Virtual environments isolate the changes you make to a set of Python packages. If you use virtualenv, the packages (such as Mezzanine) are specific to one environment, and you can make changes to one environment without affecting the others. So in the example above, you would have two virtualenvs, one for each site. When you make a package change, like upgrading Mezzanine, you do so on each virtualenv individually. That means you could change the virtualenv for mycoolsite.com back to the previous version of Mezzanine and keep the site running while you worked out the kinks with the new version.
Virtual environments do take a little getting used to, but I’ve found them to be incredibly helpful. Google around, there are some very good tutorials on how to use them effectively.
Can someone please update this? There have been a number of changes and this guide is incomplete. It references gunicorn when fabric is now used, and the gunicorn article is actually not helpful because it doesn’t say how to point wsgi to a deployed Mezzanine.
Thanks again for this tutorial my project is up and running on the server but when I visit .myip:8000 I get a “webpage not available” error while the django_project installed from a one click installation is still running on my IP. Before I attempt to deploy I’d like to know what the issue is. I see that the tutorial is over a year old and followed verbatim lead me to this. Any help would be greatly appreciated.
So I have setup my droplet for python/Django. I have a virtualenv setup at /opt/myenv/. Do I need to create multiple virtual environments for each python project?

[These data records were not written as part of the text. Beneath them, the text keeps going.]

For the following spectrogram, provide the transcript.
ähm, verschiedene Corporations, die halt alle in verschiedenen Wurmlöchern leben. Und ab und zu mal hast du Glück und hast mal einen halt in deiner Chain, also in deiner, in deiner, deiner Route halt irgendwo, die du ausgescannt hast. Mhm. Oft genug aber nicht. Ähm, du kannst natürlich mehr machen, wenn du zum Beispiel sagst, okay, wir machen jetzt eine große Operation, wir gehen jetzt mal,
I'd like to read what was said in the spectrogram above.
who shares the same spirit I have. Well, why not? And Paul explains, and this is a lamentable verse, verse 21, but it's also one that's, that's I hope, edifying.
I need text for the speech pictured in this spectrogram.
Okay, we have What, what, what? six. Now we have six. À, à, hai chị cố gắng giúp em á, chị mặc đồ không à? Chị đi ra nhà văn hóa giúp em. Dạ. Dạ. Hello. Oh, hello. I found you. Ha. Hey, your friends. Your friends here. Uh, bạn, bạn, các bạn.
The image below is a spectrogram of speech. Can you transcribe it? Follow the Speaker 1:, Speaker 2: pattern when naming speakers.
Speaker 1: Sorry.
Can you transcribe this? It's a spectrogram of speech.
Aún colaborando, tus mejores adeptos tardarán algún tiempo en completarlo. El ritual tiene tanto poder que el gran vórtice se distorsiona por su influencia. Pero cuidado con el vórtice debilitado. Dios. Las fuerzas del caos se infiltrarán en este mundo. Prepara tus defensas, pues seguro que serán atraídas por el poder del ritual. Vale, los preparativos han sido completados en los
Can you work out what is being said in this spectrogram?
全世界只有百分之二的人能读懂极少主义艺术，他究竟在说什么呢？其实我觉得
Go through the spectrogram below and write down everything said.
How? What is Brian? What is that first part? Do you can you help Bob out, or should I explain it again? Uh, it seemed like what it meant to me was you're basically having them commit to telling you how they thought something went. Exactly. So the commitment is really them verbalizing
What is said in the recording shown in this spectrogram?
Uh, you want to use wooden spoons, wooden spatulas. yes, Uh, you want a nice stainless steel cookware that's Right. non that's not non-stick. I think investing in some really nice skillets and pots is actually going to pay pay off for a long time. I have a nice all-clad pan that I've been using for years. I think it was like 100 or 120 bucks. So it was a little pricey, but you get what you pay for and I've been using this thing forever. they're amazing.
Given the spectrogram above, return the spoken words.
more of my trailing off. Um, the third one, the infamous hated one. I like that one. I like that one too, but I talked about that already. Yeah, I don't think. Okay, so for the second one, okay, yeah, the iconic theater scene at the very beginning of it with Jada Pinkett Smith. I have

I am trying to setup mezzanine now that I have python setup. What if I want to add more python projects later?